Step 2: If you want to reprime the window, you’ll want to scrape and sand off any old, chipped paint now. Doing this before the glazing process will help prevent any flakes getting into your glaze. You more than likely will want to do a new coat of primer, to help seal the glass and putty and provide more weatherproofing.

Step 3: Remove the old putty. With the painter’s tool (or putty knife), begin chipping away the old putty. Some spots will practically fall away at the lightest touch, but other areas may be more difficult to pry loose. The razor knife may come in handy for those, but remember to use caution and a delicate touch to avoid damaging the glass. If you find it impossible to remove some of the old glazing compound, this is where your heat gun will come in handy. Take appropriate precautions to protect your glass– covering it with aluminum foil and being cautious will do– and heat the putty. Adding heat should make the putty soft enough to enable removing any problem areas.

At this point, if you’re replacing a broken pane, you should be aware of the glazier’s points: small metal clips embedded into the glazing to hold the pane in place. If you need to remove the pane, take these out with pliers now. You’ll need to put in new ones or recycle these old ones when you replace the pane.
This is also when you’ll want to prime the frame, if you so choose. No need to be overly cautious; excess primer on the glass can easily be scraped away, and uneven coating on the wood can be smoothed with the brush.

Step 4: Reglaze. Time for the main event! Get your putty and scoop out a golf ball sized glob, then work it in your hands to warm it up and get it pliable, for about a minute. Next, roll it into a snake and press it into the edge between the pane and the muntin with your fingers. Be sure to get the putty deep into the corners. Take your putty knife and work the putty into the seam, first going perpendicular to the muntin, then running at an angle along the glazing to smooth it and remove the excess. To get rid of the excess, simply scoop it up with your putty knife. Ensure a professional, finished look by ending with one long smoothing pass. The glazing should be flush with the muntin on the opposite side of the window, so that it’s not visible when looking out. You might also choose to run your finger along the glazing to make sure the putty and glass form a tight seal. Repeat this process around the whole pane, and for each subsequent pane.

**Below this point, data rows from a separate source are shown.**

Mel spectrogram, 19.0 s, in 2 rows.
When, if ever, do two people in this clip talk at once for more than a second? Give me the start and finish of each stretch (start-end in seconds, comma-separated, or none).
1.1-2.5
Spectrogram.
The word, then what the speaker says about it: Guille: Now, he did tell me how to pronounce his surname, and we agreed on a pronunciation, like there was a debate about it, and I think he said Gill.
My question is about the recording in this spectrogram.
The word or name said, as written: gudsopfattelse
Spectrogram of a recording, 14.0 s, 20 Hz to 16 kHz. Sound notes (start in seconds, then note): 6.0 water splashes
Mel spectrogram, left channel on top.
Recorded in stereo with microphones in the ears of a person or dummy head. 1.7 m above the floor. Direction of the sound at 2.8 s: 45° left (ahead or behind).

Step 5: Repaint. After the glazing has cured according to the specific brand’s instructions, probably about a week, it’s time to reprime and repaint your window. When painting, be sure the lap the paint about 1/16th of an inch onto the glass pane. This will help create a seal, protect your glazing, and increase the longevity of its life.

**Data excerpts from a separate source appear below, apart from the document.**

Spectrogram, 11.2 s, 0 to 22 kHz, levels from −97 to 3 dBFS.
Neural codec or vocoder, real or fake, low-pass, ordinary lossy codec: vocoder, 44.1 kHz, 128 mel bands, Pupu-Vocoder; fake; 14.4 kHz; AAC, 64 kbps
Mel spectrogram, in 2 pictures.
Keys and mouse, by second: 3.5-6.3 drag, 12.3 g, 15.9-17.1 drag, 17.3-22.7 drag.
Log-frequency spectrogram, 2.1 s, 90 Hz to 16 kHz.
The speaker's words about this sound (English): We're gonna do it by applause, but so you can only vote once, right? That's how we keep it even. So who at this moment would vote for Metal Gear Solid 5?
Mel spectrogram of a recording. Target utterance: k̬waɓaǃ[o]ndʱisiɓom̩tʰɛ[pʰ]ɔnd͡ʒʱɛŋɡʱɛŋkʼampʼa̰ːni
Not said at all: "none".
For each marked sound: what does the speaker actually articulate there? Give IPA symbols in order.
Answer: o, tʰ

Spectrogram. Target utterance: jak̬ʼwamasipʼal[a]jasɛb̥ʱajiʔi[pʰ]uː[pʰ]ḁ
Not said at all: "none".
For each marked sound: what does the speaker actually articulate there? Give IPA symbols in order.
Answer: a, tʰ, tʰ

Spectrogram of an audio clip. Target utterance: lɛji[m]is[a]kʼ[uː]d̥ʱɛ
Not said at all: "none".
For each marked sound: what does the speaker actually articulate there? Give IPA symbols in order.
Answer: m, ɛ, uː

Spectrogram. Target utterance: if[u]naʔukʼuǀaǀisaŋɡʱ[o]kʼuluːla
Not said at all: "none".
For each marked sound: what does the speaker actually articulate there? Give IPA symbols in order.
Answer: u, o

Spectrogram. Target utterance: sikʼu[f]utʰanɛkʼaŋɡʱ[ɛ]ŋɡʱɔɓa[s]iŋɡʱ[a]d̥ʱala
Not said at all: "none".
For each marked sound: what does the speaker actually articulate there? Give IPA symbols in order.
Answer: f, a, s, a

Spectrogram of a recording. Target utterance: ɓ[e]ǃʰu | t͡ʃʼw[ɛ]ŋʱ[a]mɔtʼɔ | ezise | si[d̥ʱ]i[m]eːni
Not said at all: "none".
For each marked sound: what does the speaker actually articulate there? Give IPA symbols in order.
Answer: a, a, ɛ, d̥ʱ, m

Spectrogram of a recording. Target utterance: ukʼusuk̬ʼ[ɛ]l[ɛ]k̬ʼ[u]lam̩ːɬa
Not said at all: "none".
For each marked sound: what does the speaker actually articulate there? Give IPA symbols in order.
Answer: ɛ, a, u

Step 6: Replace the window. You’re done! Put the sash back in to its opening and give yourself a well-deserved pat on the back.

Now you’ll want to clean the glass to get it looking its best, but if you use denatured alcohol, keep it away from the putty. Kick back and enjoy your newly weatherproofed view!

Related Resource: Aluminum Window